“For them to come in and refile new docs, that would bring in about $750,000 in revenue, but we can’t rely on the authenticity of those documents.That’s why I seek restitution to go out and get a forensic audit,” O’Brien said.
A fraudulent document in a chain of title puts a cloud over every subsequent valid property document, and could complicate homeowners trying to sell their property, refinance their mortgage or extract equity. Many of the fraudulent documents are mortgage assignments, which declares the sale of a mortgage from one company to another and can obscure what institution actually owns a given mortgage.
Lender Processing Services last week agreed to pay $120 million to settle allegations it “robosigned” documents and engaged in other improper conduct related to mortgage loan default servicing.
Massachusetts attorney general Martha Coakley and New Hampshire attorney general Michael A. Delaney joined 44 others in a consent judgment requiring Lender Processing Services and subsidiaries LPS Default Solutions and DocX to reform their business practices and, if necessary, correct documents they executed to assist homeowners.
LPS will pay nearly $1.6 million in fees and costs to Massachusetts and $457,961 to New Hampshire, which will be allocated toward enforcement costs and addressing the harm caused by the misconduct.

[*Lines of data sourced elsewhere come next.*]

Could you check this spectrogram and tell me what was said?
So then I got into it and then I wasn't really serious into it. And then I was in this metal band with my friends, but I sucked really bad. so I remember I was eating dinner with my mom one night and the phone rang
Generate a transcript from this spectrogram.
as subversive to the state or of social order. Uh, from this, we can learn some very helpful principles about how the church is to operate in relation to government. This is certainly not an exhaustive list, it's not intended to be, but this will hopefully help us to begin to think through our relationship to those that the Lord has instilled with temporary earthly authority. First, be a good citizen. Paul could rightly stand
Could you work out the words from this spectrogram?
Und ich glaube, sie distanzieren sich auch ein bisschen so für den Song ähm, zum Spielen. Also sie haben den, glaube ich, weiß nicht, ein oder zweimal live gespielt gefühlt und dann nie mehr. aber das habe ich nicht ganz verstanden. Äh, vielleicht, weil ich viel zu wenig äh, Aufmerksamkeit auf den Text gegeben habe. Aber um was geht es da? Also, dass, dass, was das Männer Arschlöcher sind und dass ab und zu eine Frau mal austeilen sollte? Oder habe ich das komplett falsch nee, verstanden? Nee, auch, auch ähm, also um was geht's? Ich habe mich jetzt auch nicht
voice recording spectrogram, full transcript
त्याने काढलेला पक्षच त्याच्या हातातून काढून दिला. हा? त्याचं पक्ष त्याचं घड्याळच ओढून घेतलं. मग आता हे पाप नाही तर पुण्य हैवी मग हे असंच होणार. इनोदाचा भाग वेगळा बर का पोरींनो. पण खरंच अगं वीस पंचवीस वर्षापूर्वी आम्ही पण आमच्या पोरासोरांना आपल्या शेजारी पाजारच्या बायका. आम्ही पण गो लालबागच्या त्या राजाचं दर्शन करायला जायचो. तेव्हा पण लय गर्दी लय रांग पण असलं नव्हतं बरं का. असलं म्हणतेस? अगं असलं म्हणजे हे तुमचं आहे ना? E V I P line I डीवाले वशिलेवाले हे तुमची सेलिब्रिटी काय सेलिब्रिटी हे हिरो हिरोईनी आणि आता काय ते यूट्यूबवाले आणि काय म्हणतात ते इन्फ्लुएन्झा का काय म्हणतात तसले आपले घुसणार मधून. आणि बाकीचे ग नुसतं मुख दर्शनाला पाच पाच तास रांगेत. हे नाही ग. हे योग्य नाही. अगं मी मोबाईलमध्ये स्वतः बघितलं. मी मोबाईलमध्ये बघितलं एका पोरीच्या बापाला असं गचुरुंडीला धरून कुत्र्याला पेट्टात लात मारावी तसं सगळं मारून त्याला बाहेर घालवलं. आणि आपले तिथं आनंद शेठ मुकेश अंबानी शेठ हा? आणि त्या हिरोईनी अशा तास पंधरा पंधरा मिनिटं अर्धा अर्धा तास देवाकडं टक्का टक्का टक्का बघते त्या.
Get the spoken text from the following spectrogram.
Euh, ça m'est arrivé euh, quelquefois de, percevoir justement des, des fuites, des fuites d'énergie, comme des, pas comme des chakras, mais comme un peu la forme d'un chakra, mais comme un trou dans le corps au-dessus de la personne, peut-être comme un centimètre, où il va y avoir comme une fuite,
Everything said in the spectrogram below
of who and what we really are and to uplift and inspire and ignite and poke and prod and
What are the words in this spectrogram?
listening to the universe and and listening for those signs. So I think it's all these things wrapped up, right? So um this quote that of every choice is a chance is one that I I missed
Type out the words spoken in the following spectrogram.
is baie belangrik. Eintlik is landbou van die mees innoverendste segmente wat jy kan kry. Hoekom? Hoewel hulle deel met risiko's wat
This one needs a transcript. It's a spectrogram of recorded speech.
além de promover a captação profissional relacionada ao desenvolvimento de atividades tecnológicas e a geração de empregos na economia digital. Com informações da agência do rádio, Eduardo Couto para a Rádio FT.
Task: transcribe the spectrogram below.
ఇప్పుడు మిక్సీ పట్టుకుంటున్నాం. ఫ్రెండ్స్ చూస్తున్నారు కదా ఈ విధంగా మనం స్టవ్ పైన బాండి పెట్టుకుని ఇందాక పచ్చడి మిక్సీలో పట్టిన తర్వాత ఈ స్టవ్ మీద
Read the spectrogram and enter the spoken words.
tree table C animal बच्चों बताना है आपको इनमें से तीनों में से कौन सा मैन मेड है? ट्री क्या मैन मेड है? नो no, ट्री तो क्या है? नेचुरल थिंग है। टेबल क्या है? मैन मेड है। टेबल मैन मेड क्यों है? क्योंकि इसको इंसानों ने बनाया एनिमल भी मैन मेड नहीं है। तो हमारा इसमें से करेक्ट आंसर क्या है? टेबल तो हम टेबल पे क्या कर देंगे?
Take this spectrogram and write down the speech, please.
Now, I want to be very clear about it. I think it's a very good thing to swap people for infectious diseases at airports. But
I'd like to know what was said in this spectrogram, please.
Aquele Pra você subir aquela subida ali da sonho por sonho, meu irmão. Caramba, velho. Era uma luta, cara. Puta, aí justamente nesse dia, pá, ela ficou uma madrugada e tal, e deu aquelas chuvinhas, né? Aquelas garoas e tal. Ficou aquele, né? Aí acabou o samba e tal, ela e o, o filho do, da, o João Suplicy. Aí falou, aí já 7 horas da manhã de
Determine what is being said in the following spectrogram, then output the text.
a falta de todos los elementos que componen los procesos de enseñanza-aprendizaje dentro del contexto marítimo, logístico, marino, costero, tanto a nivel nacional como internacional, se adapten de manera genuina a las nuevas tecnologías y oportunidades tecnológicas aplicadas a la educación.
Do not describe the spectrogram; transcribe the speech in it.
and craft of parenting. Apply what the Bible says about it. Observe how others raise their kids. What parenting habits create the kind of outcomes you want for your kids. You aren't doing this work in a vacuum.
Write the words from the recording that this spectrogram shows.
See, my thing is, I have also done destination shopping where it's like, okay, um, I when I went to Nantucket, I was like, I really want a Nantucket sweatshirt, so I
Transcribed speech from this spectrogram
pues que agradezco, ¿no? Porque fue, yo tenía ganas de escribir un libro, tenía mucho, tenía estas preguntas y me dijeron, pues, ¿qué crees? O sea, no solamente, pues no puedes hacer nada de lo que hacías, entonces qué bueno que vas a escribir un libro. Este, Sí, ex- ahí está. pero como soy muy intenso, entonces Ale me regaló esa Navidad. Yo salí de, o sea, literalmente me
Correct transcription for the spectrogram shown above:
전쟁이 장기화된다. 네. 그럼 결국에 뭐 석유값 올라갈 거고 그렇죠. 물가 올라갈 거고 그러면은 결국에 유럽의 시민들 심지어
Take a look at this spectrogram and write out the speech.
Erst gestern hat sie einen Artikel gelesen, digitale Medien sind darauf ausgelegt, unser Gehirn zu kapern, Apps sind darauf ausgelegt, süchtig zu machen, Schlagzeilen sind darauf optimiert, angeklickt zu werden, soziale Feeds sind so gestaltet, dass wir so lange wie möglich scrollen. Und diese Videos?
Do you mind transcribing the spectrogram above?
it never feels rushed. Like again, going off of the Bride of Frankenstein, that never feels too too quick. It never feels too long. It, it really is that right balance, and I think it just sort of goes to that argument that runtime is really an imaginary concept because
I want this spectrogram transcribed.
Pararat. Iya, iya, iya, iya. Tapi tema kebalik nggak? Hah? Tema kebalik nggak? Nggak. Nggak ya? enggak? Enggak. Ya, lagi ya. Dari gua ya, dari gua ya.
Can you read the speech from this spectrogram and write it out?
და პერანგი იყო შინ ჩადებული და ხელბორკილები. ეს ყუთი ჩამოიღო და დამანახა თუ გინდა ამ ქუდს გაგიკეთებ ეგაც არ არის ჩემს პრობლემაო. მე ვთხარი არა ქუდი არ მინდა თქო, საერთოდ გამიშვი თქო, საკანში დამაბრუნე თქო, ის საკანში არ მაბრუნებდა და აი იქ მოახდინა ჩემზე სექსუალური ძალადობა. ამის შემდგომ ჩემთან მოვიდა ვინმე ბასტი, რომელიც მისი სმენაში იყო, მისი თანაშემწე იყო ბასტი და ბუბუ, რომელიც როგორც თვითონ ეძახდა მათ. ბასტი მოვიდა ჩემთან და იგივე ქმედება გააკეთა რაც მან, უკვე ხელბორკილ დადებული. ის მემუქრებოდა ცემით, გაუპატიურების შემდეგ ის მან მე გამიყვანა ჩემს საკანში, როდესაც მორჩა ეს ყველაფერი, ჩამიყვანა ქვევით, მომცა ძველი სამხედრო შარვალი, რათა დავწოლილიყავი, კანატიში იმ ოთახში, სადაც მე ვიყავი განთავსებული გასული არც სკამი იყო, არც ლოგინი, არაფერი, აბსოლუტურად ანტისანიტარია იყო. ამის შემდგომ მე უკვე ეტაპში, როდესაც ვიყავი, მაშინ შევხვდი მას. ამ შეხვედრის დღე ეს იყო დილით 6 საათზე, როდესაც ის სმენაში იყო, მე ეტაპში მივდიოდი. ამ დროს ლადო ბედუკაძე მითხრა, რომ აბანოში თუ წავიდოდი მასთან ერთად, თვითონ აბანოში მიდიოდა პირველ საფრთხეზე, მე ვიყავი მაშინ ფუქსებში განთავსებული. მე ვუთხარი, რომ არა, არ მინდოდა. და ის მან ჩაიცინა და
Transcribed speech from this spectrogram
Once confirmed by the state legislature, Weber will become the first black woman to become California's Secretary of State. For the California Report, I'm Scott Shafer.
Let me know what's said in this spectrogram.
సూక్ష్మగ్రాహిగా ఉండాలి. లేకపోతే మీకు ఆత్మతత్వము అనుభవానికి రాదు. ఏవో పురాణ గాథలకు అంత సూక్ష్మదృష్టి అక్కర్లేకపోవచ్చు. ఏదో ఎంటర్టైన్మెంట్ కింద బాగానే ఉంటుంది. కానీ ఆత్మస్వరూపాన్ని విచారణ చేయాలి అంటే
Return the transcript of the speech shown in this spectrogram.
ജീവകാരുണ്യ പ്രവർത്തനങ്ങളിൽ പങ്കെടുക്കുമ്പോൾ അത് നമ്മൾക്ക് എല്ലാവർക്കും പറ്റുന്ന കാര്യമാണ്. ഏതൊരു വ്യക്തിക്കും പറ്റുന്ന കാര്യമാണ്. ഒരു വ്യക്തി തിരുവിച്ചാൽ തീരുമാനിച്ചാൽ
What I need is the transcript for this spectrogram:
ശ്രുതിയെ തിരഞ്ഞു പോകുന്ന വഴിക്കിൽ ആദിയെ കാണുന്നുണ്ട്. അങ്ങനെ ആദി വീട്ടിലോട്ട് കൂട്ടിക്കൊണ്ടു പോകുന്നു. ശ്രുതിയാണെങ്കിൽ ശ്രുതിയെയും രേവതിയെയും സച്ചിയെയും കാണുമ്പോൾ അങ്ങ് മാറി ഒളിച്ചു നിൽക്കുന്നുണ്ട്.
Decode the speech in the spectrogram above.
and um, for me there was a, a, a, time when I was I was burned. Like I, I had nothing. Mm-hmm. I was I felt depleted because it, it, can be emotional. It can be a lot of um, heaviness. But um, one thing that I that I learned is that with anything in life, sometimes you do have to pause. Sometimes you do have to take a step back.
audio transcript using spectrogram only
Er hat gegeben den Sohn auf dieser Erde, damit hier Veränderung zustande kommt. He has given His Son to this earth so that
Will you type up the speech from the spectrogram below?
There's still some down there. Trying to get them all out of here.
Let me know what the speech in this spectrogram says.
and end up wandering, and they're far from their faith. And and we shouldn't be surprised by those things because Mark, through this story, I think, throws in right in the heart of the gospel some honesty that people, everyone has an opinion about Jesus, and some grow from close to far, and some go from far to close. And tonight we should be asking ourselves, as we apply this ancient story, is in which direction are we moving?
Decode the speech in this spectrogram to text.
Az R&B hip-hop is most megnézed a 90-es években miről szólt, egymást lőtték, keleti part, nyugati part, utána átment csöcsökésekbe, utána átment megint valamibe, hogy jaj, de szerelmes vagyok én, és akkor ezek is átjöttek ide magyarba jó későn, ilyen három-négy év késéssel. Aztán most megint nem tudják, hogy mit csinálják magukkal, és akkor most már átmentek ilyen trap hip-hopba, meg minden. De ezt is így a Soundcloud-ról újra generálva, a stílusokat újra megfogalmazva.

The consent judgment will require proper execution of documents and prohibit signature by unauthorized persons or those without first-hand knowledge of facts attested to in the documents, enhanced oversight of the default services provided, and a review of all third-party fees to ensure that the fees have been earned and are reasonable and accurate.
Banks in 2010 slowed the pace of foreclosures, which peaked during the recession, after news reports of banks and subcontractors forging signatures and improperly notarizing foreclosure documents, including those detailing which institution actually owned a given mortgage.